The FINANCIAL — HSBC, the U.K.'s largest bank, said full-year net income rose 2% to $5.8 billion, below analysts' expectations of $6.4 billion.
Loan impairment charges and other credit risk provisions rose to $26.5 billion in 2009 compared with $24.9 billion the previous year, the company said, according to Bloomberg. Pretax profit in Hong Kong declined to $5.03 billion from $5.46 billion, and fell 11 percent in the rest of Asia-Pacific to $4.2 billion. “Huge challenges and risks remain for all of us,” said Chairman Stephen Green in the statement.
The bank plans to trade its shares in Shanghai and moved Chief Executive Officer Michael Geoghegan to Hong Kong from London last month to sharpen its focus on Asia, the same source reports. HSBC halted consumer finance loans in the U.S. after racking up provisions of at least $70 billion in the past four years following its acquisition of U.S. subprime lender Household International Inc.
Profits were dented by a $6.3 billion technical accounting loss on the value of its own debt, more than the $5 billion expected by analysts. Underlying profit before that loss was $13.3 billion, up 56 percent, according to Reuters. HSBC's Global Banking and Markets investment banking arm saw pretax profit for the year rise to $10.5 billion from $3 billion a year earlier thanks to improved market conditions.
Net trading income was $9.86 billion, up from $6.56 billion. HSBC was one of the first lenders to raise the alarm about problems in the U.S. subprime mortgage market, late in 2006, The Wall Street Journal reports.

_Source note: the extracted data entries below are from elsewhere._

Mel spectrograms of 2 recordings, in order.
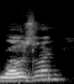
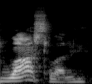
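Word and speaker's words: Rosslyn: pronounced Roseland. Roseland. Okay. Yeah. When I read it, it reads like it's Roslyn Yeah.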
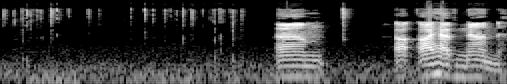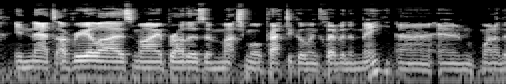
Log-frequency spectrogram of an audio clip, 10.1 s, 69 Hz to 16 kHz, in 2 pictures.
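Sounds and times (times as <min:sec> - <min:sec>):
typing on a computer keyboard: 0:00.0 - 0:02.5
speech: 0:02.8 - 0:03.4, 0:04.0 - 0:10.1.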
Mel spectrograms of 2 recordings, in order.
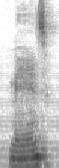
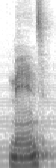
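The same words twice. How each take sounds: Both takes have the same delivery.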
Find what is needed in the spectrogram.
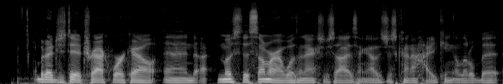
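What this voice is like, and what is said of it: Worn-out, tired-sounding voice. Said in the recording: “You can even hear it in my voice. Like I'm falling apart ... You can hear it in my voice. I sound like I'm going to fall apart here. I just did a track workout, and it kicked my tush.”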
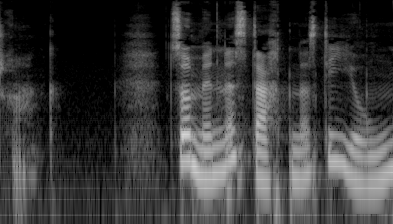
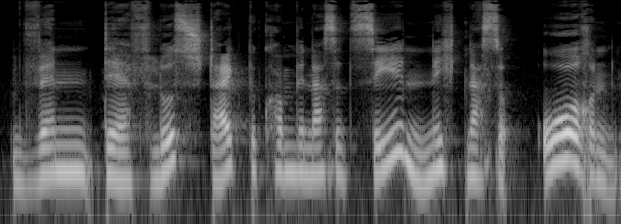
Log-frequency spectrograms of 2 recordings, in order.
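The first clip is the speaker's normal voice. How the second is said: growling lion cub; 7 dB louder than usual. Acted. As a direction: growl the correction at the bat. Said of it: "knurrte das Löwenjunge". (knurrendes Löwenjunges)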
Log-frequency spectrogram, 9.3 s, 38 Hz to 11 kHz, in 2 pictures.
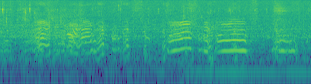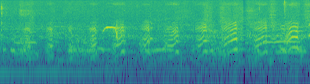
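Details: White Swiss Shepherd puppies born 11 August at a breeding kennel, whining and whimpering in a chorus of overlapping high, wavering cries with short rising and falling squeals, a low steady hum beneath.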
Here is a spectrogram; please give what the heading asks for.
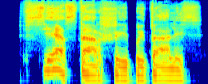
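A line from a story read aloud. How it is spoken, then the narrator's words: Curt angry remark. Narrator (Russian): зло бросило Вхагар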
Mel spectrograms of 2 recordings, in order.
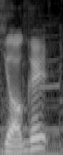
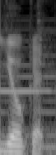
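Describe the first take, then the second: First: It is said with the British pronunciation. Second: It is said with the American pronunciation. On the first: "I think U K is like yogurt" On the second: "I would say yogurt though"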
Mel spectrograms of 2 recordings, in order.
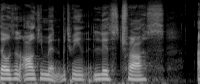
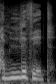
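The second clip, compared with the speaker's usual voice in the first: posh MP. Retold or imitated. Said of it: "video of that M P who was like".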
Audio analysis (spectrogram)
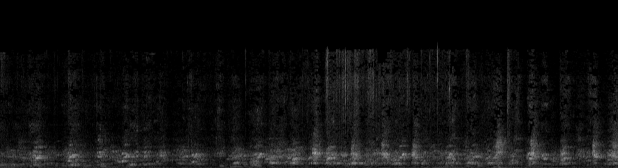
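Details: Large dogs at the Mindeulle abandoned-dog shelter in Yangsan, Korea, during exercise time, some of them shy; many dogs bark at once in dense overlapping bursts, with yips and human voices mixed in throughout.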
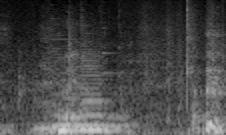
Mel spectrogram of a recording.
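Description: Acoustic guitar played by hand: a chord plucked about half a second in, ringing and fading over the next second. A brief bit of voice follows near the end.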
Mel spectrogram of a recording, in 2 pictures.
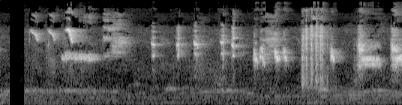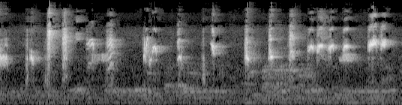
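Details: Female greater green leafbird singing in the morning to arouse the male: a long lively run of varied chirps, whistles and buzzy notes repeated in quick bursts, with short harsh rattles mixed in, low hum beneath.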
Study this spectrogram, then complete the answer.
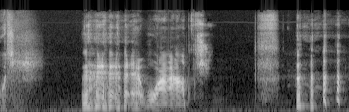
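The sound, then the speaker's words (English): A voice imitates laser whip cracks: a hissing burst, a sung, swooping zap, another sharp hiss, then a quick run of clicking snaps. Fairly loud, with no ordinary talk. “I've got my laser whips.”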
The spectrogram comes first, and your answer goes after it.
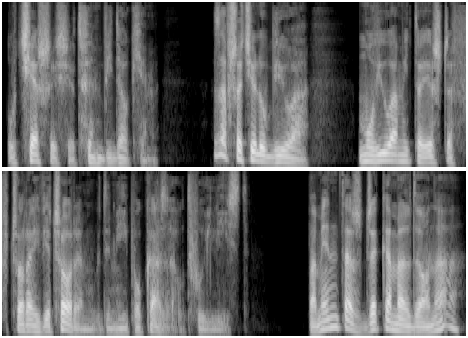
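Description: A man's voice: lowish voice, sing-song, a little slow, breathy edge, dry recording, studio quality, exaggerated voice. A man reading the lines of a kindly elderly male scholar who speaks to his former pupil in a fond, coaxing way. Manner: fond, coaxing old teacher's talk.

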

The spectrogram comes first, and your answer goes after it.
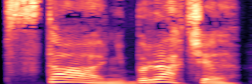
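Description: A woman's voice: sits low, expressive, takes it slowly, a little mellow, dry recording, studio quality, exaggerated voice. Woman playing a sobbing drunk old headman. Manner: tearful, pleading, self-abasing. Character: drunk weeping older village headman.

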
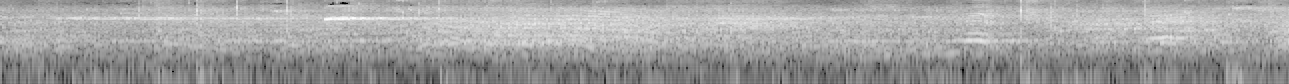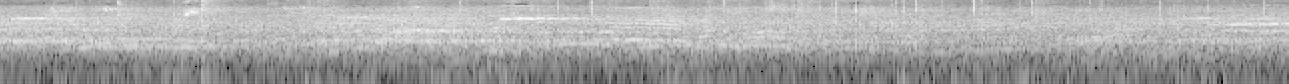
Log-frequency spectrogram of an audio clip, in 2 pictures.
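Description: A crowd of people chatters and cheers in a large echoing hall.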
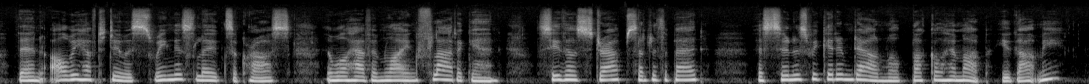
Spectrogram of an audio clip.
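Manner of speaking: plain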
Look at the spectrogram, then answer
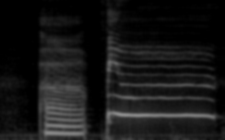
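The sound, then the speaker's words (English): A cat meow sampled in the instrumental of a song's production: a short, lower cry followed by a longer, higher, sustained meow, both loud, with no talking. “You hear that little meow in the production right there in the instrumental?”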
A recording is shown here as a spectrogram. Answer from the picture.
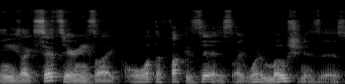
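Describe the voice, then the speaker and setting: Speaking at a very fast pace, a man uses lively intonation in a somewhat breathy voice with a dark, mellow tone. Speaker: podcast host. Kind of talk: casual chat. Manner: animated.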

It went on to take tens of billions of dollars in impairment charges against the U.S. consumer finance business, which it bought in 2003.
According to the same source, thanks to its exposure to Asian economies, however, HSBC been able to report strong results in a time U.K. peers continue to suffer from the recession-hit U.K. economy.